Meanwhile, a 5 percent VAT on mobile sales has pushed up its prices, slowed smartphone penetration and wreaked havoc on the mobile phone manufacturing industry.
The industry has been hit hard by the depreciation of the local currency against the US dollar, a shortage of the American greenback and limits imposed on opening letters of credit (LC) for raw materials amid dwindling foreign currency reserves.
As a result, mobile phone manufacturing and assembling fell 1.25 percent to 21.99 lakh units in October.
Low sales volumes in recent months have forced manufacturers to cut production.
Around 1.56 crore mobile phones were manufactured in the first five months of 2022. 1.23 crore, a 21 per cent drop in the five months since October.
“Sales of all types of phones have declined in the last six months,” MD Asraf Uddin, CEO of Anira International, which makes smartphones and feature phones, told The Daily Star recently.
“Some months have been very disappointing and we’ve only been able to do about a third of our average sales,” he said.
According to industry experts, the price of smartphones has increased by about 25 percent in the last one year.
According to a new population census published in July this year, nearly three crore people in Bangladesh aged 18 and above do not own a mobile phone and 6.5 crore do not use the internet.
As a result, the unaffordability of devices that enable connectivity and digital inclusion remains elusive for many.
Among the population aged five and above, 44.13 per cent or 6.6 crore people do not own a handset and over 69 per cent or 10 crore people do not use the internet, the Population Housing Census 2022 preliminary report said. .
“The government’s tax policies on digital devices are detrimental to digital inclusion,” said bdjobs.com Chief Executive Officer AKM Fahim Mashroor.

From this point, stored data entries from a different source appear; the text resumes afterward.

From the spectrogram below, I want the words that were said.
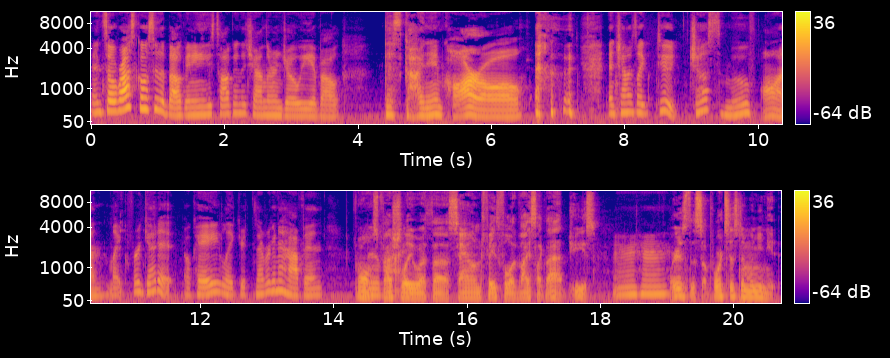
And so Ross goes to the balcony. He's talking to Chandler and Joey about this guy named Carl. and Chandler's like, dude, just move on. Like, forget it, okay? Like, it's never going to happen. Well, Move especially with uh, sound, faithful advice like that. Jeez. Mm-hmm. Where's the support system when you need it?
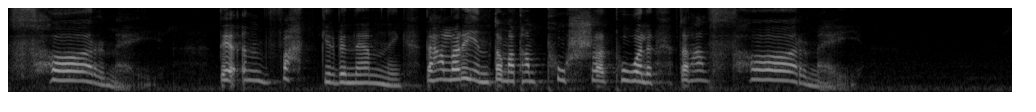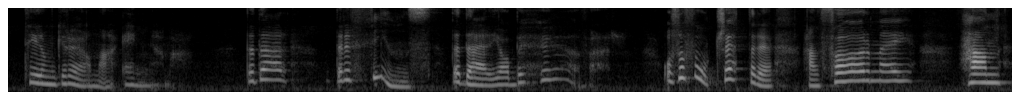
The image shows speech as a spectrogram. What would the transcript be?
för mig. Det är en vacker benämning. Det handlar inte om att han pushar på, utan han för mig till de gröna ängarna. Det där, där det finns, det där jag behöver. Och så fortsätter det. Han för mig, han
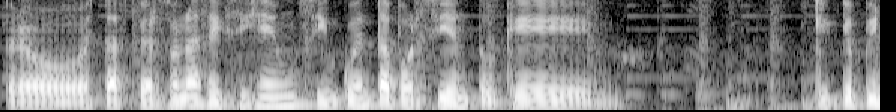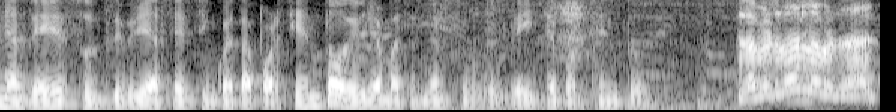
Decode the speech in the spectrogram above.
pero estas personas exigen un 50%. ¿Qué, qué, qué opinas de eso? ¿Debería ser 50% o debería mantenerse el 20%? La verdad, la verdad,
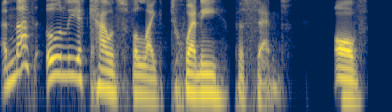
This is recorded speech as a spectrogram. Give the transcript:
and that only accounts for like twenty percent of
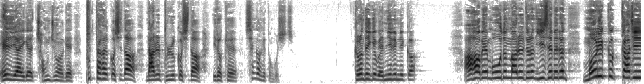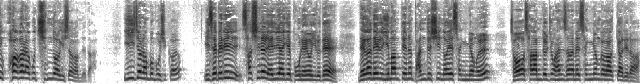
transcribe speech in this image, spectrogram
엘리야에게 정중하게 부탁할 것이다. 나를 부를 것이다. 이렇게 생각했던 것이죠. 그런데 이게 웬일입니까? 아합의 모든 말을 들은 이세벨은 머리끝까지 화가 나고 진노하기 시작합니다. 2절 한번 보실까요? 이세벨이 사신을 엘리야에게 보내어 이르되 내가 내일 이맘때는 반드시 너의 생명을 저 사람들 중 한 사람의 생명과 같게 하리라.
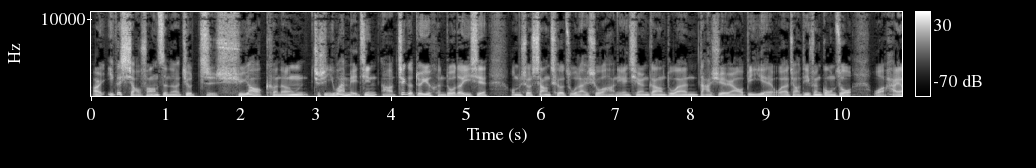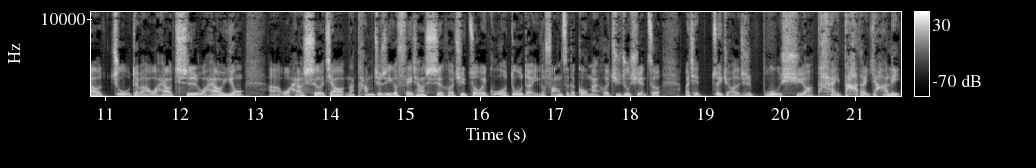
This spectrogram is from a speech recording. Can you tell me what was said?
而一个小房子呢，就只需要可能就是一万美金啊。这个对于很多的一些我们说上车族来说啊，年轻人刚读完大学，然后毕业，我要找第一份工作，我还要住，对吧？我还要吃，我还要用啊，我还要社交，那他们就是一个非常适合去作为过渡的一个房子的购买和居住选择，而且最主要的就是不需要太大的压力，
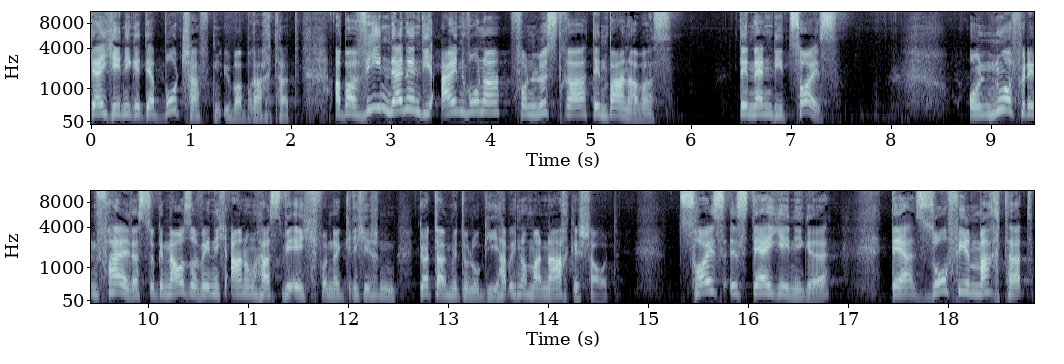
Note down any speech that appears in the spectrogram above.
derjenige, der Botschaften überbracht hat. Aber wie nennen die Einwohner von Lystra den Barnabas? Den nennen die Zeus. Und nur für den Fall, dass du genauso wenig Ahnung hast wie ich von der griechischen Göttermythologie, habe ich nochmal nachgeschaut. Zeus ist derjenige, der so viel Macht hat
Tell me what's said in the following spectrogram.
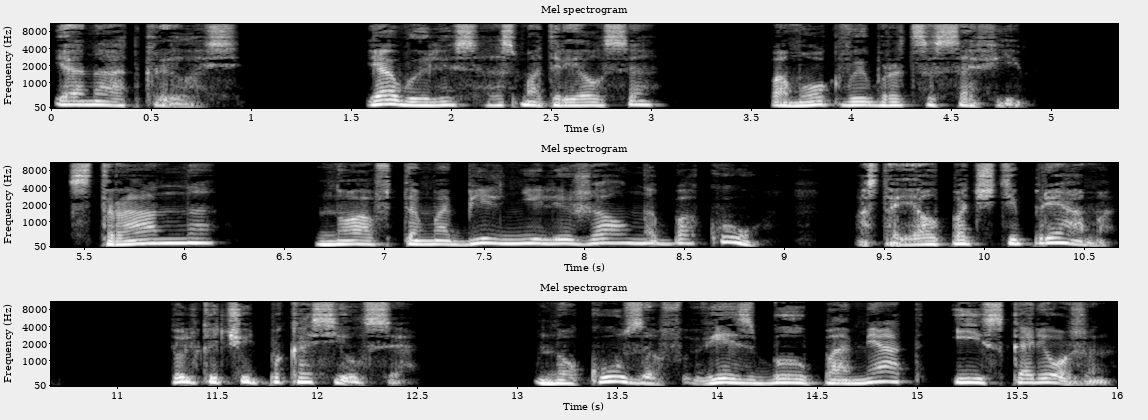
и она открылась. Я вылез, осмотрелся, помог выбраться Софи. Странно, но автомобиль не лежал на боку, а стоял почти прямо, только чуть покосился. Но кузов весь был помят и искорежен.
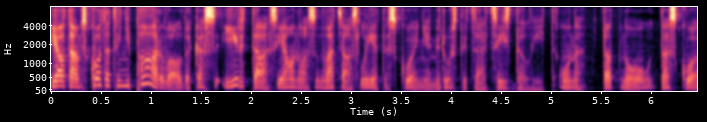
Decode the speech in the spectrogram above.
Jautājums, ko tad viņi pārvalda, kas ir tās jaunās un vecās lietas, ko viņiem ir uzticēts izdalīt? Un tad, nu, tas, ko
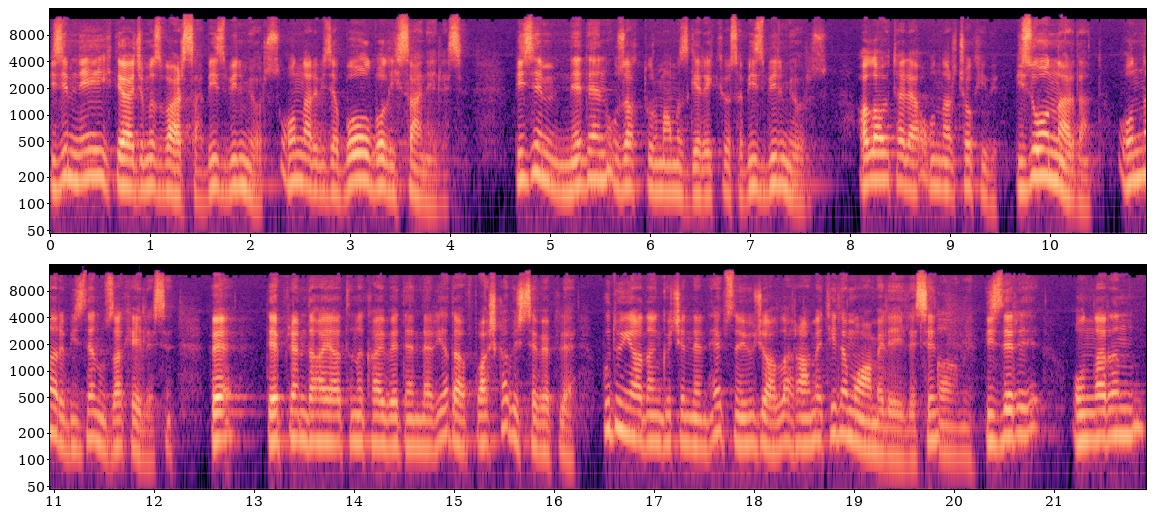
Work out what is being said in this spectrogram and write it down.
Bizim neye ihtiyacımız varsa biz bilmiyoruz. Onları bize bol bol ihsan eylesin. Bizim neden uzak durmamız gerekiyorsa biz bilmiyoruz. Allahü Teala onları çok iyi. Bizi onlardan, onları bizden uzak eylesin. Ve depremde hayatını kaybedenler ya da başka bir sebeple bu dünyadan göçenlerin hepsine Yüce Allah rahmetiyle muamele eylesin. Amin. Bizleri onların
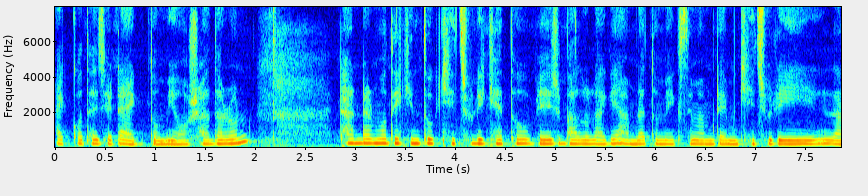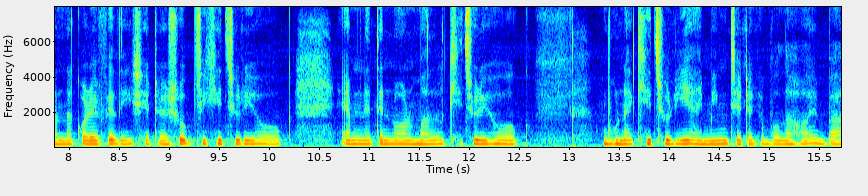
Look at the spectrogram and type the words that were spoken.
এক কথায় যেটা একদমই অসাধারণ। ঠান্ডার মধ্যে কিন্তু খিচুড়ি খেতেও বেশ ভালো লাগে। আমরা তো ম্যাক্সিমাম টাইম খিচুড়ি রান্না করে ফেলি। সেটা সবজি খিচুড়ি হোক, এমনিতে নর্মাল খিচুড়ি হোক। ভুনা খিচুড়ি আই মিন যেটাকে বলা হয়, বা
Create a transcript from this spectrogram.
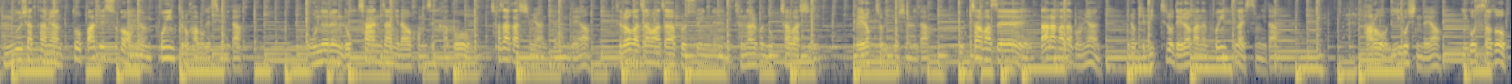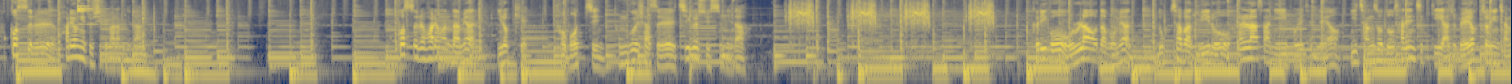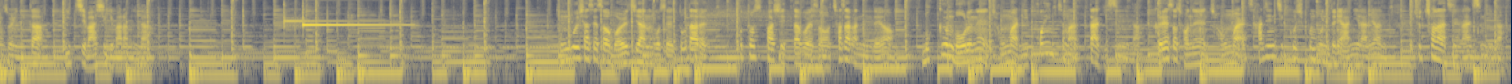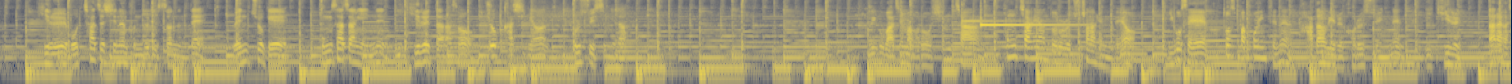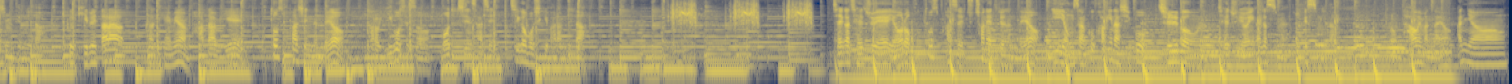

“The government’s Digital Bangladesh vision has largely been achieved in the country’s leading cities. Unless the government changes its stance, its new vision of ‘Smart Bangladesh’ will also be city-centric,” he added.